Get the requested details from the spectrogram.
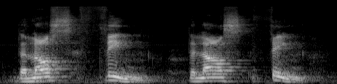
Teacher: He drops the final t sound at the end of last. Why? Because the T there is in between two consonants.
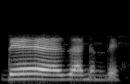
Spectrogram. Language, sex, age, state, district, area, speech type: Bodo, female, 60+, Assam, Chirang, rural, conversation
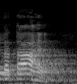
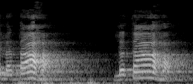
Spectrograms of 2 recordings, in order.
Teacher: आ का ही उच्चारण इसमें लास्ट में निकलेगा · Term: विसर्ग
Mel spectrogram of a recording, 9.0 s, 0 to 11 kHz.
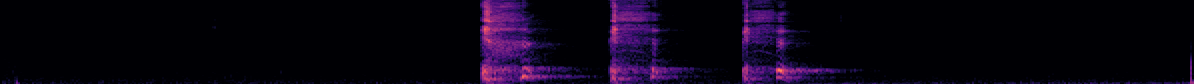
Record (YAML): three_cough_length: 9.0 s
three_cough_amplitude: 5717
three_cough_signal_mean_std_ratio: 0.24
survey_phase: beta (2021-08-13 to 2022-03-07)
age: 65+
gender: Female
wearing_mask: 'No'
symptom_none: true
symptom_onset: 12 days
smoker_status: Ex-smoker
respiratory_condition_asthma: false
respiratory_condition_other: false
recruitment_source: REACT
submission_delay: 1 day
covid_test_result: Negative
covid_test_method: RT-qPCR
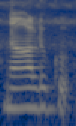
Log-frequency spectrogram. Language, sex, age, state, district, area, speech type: Telugu, female, 30-45, Telangana, Peddapalli, rural, read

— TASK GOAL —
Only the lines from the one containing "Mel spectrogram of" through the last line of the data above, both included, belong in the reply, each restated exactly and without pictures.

— OUTPUT OF THE EXERCISE —
Mel spectrogram of a recording, 9.0 s, 0 to 11 kHz.
Record (YAML): three_cough_length: 9.0 s
three_cough_amplitude: 5717
three_cough_signal_mean_std_ratio: 0.24
survey_phase: beta (2021-08-13 to 2022-03-07)
age: 65+
gender: Female
wearing_mask: 'No'
symptom_none: true
symptom_onset: 12 days
smoker_status: Ex-smoker
respiratory_condition_asthma: false
respiratory_condition_other: false
recruitment_source: REACT
submission_delay: 1 day
covid_test_result: Negative
covid_test_method: RT-qPCR
Log-frequency spectrogram. Language, sex, age, state, district, area, speech type: Telugu, female, 30-45, Telangana, Peddapalli, rural, read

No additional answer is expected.